» Your task:
From the first line to the last, write out the records exactly, leaving the pictures behind.

+++ Data for this task +++

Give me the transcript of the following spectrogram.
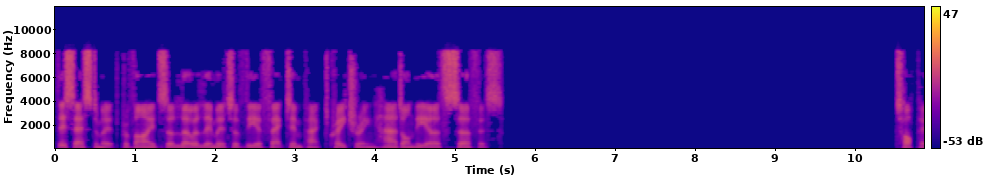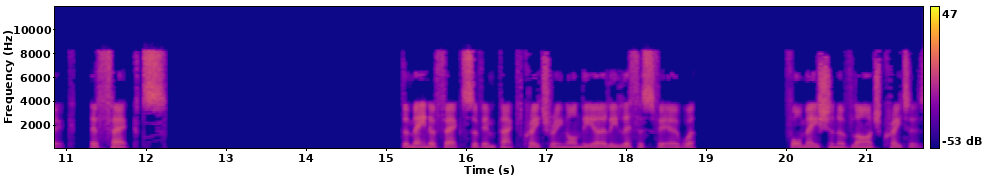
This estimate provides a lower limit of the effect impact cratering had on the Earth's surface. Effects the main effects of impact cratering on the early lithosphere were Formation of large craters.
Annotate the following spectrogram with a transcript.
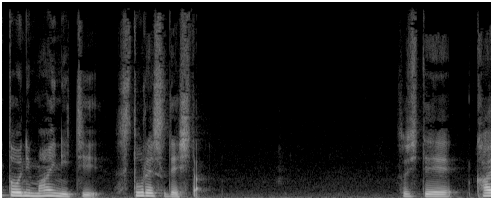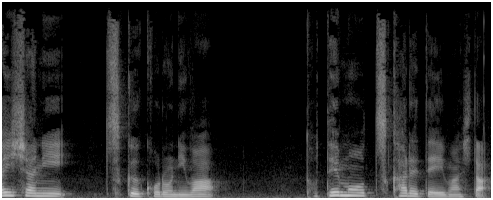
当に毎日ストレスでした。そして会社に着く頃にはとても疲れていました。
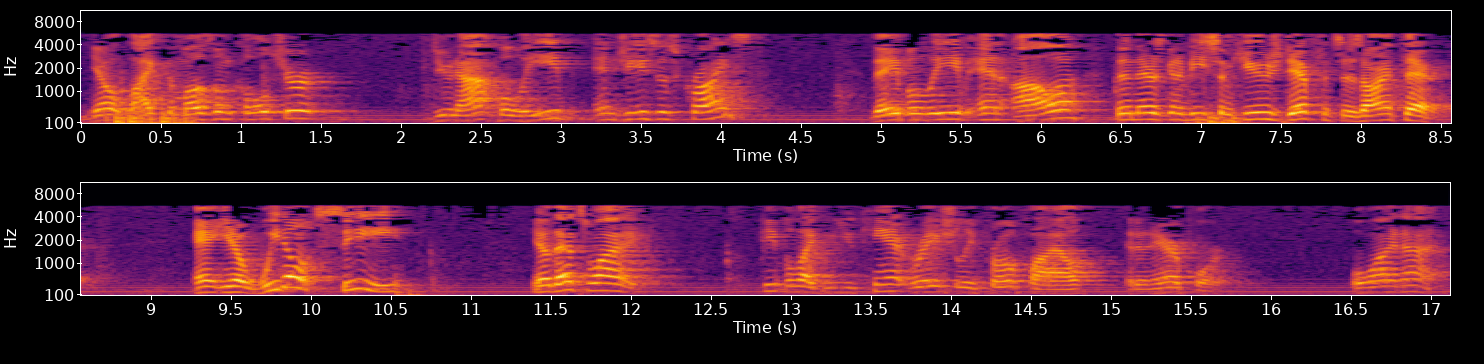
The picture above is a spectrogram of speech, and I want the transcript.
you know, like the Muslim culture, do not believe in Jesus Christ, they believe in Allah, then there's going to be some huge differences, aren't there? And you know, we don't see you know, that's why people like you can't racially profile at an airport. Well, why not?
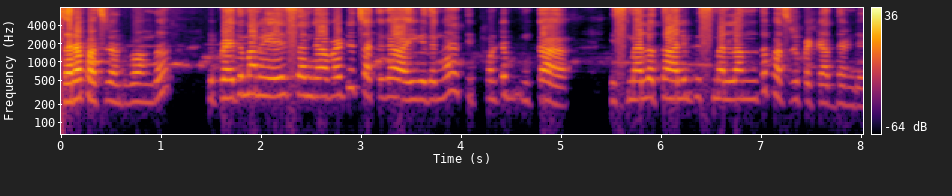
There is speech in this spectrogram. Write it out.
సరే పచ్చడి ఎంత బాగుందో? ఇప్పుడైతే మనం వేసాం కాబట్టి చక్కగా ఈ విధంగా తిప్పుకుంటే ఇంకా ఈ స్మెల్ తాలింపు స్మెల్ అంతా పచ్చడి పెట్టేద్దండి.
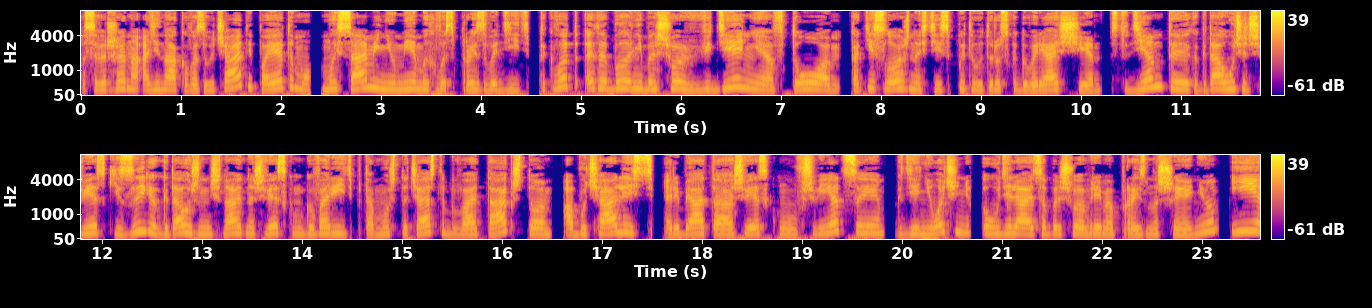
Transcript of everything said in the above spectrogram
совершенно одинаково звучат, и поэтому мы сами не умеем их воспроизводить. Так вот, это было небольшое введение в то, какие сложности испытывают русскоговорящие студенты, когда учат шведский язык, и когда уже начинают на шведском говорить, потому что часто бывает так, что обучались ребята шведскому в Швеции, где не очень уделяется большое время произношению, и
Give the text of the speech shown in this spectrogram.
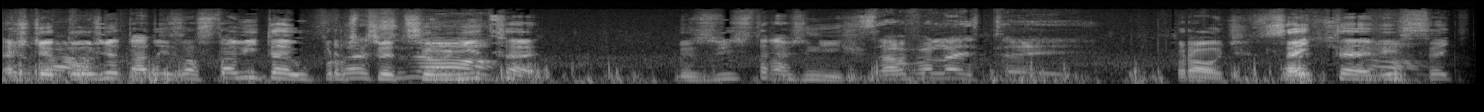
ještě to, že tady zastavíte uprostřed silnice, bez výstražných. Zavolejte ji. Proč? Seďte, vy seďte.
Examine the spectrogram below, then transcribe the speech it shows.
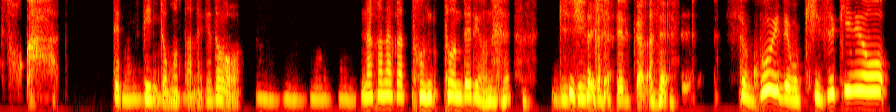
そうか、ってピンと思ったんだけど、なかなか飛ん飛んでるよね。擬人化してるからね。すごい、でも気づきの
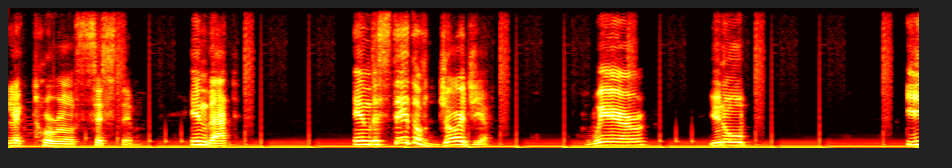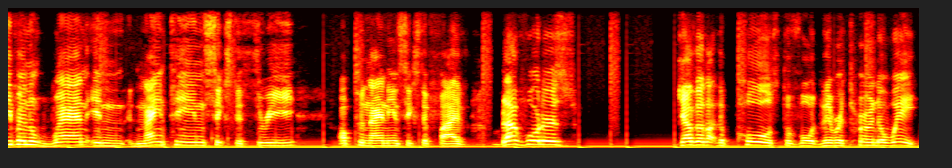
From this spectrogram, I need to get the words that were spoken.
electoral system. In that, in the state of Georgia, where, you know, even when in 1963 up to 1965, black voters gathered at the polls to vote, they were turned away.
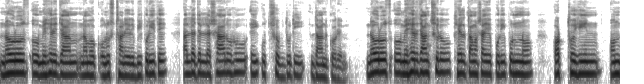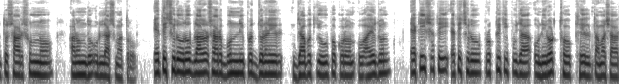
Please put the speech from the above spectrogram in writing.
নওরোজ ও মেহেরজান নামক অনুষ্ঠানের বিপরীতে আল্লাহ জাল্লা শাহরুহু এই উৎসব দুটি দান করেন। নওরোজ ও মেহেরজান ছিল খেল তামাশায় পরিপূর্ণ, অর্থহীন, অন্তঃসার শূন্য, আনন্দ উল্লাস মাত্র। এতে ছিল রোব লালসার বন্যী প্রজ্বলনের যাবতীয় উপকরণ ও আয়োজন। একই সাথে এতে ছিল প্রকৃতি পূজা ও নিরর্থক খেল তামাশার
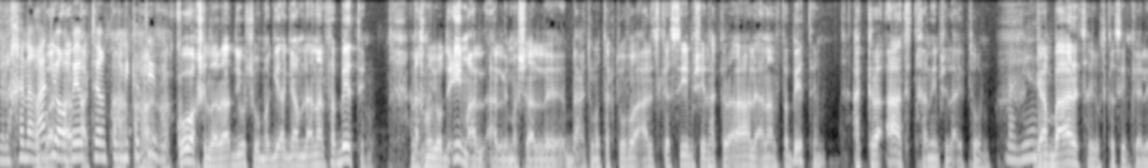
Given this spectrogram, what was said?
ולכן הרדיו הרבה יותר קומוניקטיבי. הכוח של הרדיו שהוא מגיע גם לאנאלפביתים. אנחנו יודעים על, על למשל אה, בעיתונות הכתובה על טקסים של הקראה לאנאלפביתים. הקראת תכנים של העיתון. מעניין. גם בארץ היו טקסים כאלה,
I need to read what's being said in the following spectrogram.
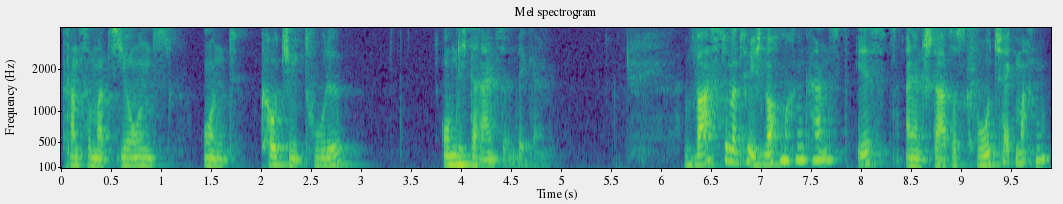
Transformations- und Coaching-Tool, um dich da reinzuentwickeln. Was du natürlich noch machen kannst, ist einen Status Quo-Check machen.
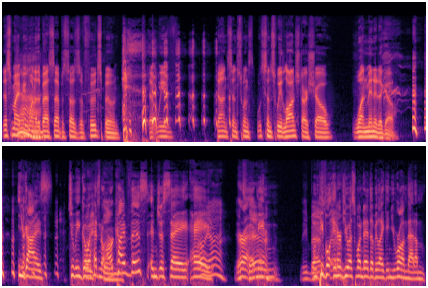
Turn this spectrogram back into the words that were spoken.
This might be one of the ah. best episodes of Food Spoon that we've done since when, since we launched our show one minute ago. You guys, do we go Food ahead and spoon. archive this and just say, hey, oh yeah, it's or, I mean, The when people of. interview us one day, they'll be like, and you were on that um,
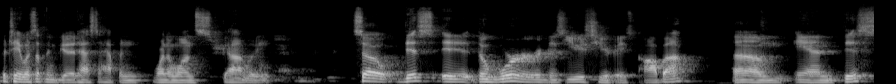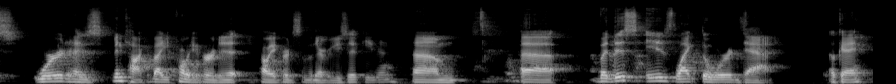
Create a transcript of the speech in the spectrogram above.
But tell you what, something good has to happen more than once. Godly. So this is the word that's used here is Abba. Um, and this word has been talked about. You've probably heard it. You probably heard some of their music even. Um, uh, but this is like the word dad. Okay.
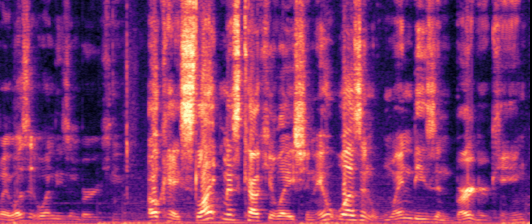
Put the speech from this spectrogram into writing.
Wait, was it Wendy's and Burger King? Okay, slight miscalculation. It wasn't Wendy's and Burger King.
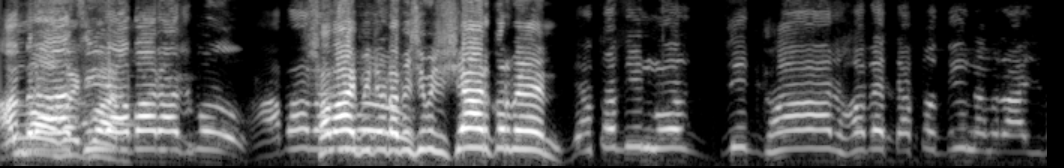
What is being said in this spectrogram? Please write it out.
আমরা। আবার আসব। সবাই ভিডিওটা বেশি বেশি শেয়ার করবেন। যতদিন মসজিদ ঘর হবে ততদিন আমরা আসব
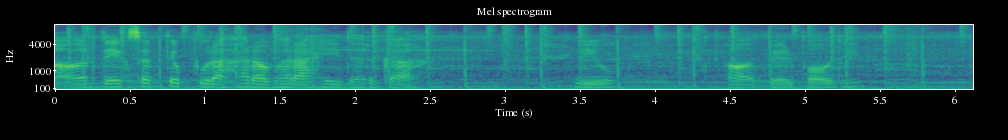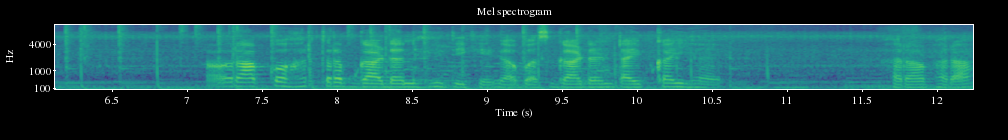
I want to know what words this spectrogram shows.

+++

» Written response:
Give me the transcript of the following spectrogram.
This estimate provides a lower limit of the effect impact cratering had on the Earth's surface. Effects the main effects of impact cratering on the early lithosphere were Formation of large craters.
Annotate the following spectrogram with a transcript.
当に毎日ストレスでした。そして会社に着く頃にはとても疲れていました。
The picture above is a spectrogram of speech, and I want the transcript.
you know, like the Muslim culture, do not believe in Jesus Christ, they believe in Allah, then there's going to be some huge differences, aren't there? And you know, we don't see you know, that's why people like you can't racially profile at an airport. Well, why not?
There is speech in this spectrogram. Write it out.
సరే పచ్చడి ఎంత బాగుందో? ఇప్పుడైతే మనం వేసాం కాబట్టి చక్కగా ఈ విధంగా తిప్పుకుంటే ఇంకా ఈ స్మెల్ తాలింపు స్మెల్ అంతా పచ్చడి పెట్టేద్దండి.
Transcript of everything said in the above spectrogram
совершенно одинаково звучат, и поэтому мы сами не умеем их воспроизводить. Так вот, это было небольшое введение в то, какие сложности испытывают русскоговорящие студенты, когда учат шведский язык, и когда уже начинают на шведском говорить, потому что часто бывает так, что обучались ребята шведскому в Швеции, где не очень уделяется большое время произношению, и
Give the text of the speech shown in this spectrogram.
ještě to, že tady zastavíte uprostřed silnice, bez výstražných. Zavolejte ji. Proč? Seďte, vy seďte.
Examine the spectrogram below, then transcribe the speech it shows.
そうか、ってピンと思ったんだけど、なかなか飛ん飛んでるよね。擬人化してるからね。すごい、でも気づきの
From this spectrogram, I need to get the words that were spoken.
electoral system. In that, in the state of Georgia, where, you know, even when in 1963 up to 1965, black voters gathered at the polls to vote, they were turned away.
Please put the speech from the above spectrogram in writing.
নওরোজ ও মেহেরজান নামক অনুষ্ঠানের বিপরীতে আল্লাহ জাল্লা শাহরুহু এই উৎসব দুটি দান করেন। নওরোজ ও মেহেরজান ছিল খেল তামাশায় পরিপূর্ণ, অর্থহীন, অন্তঃসার শূন্য, আনন্দ উল্লাস মাত্র। এতে ছিল রোব লালসার বন্যী প্রজ্বলনের যাবতীয় উপকরণ ও আয়োজন। একই সাথে এতে ছিল প্রকৃতি পূজা ও নিরর্থক খেল তামাশার
Given this spectrogram, what was said?
ולכן הרדיו הרבה יותר קומוניקטיבי. הכוח של הרדיו שהוא מגיע גם לאנאלפביתים. אנחנו יודעים על, על למשל אה, בעיתונות הכתובה על טקסים של הקראה לאנאלפביתים. הקראת תכנים של העיתון. מעניין. גם בארץ היו טקסים כאלה,
I need to read what's being said in the following spectrogram.
Transformations- und Coaching-Tool, um dich da reinzuentwickeln. Was du natürlich noch machen kannst, ist einen Status Quo-Check machen.
Turn this spectrogram back into the words that were spoken.
This might be one of the ah. best episodes of Food Spoon that we've done since when, since we launched our show one minute ago. You guys, do we go Food ahead and spoon. archive this and just say, hey, oh yeah, it's or, I mean, The when people of. interview us one day, they'll be like, and you were on that um,
Create a transcript of the speech in the spectrogram above.
But tell you what, something good has to happen more than once. Godly. So this is the word that's used here is Abba. Um, and this word has been talked about. You've probably heard it. You probably heard some of their music even. Um, uh, but this is like the word dad. Okay.
Put the speech from this spectrogram into writing.
Wait, was it Wendy's and Burger King? Okay, slight miscalculation. It wasn't Wendy's and Burger King.
What is being said in this spectrogram? Please write it out.
আমরা। আবার আসব। সবাই ভিডিওটা বেশি বেশি শেয়ার করবেন। যতদিন মসজিদ ঘর হবে ততদিন আমরা আসব
I want to know what words this spectrogram shows.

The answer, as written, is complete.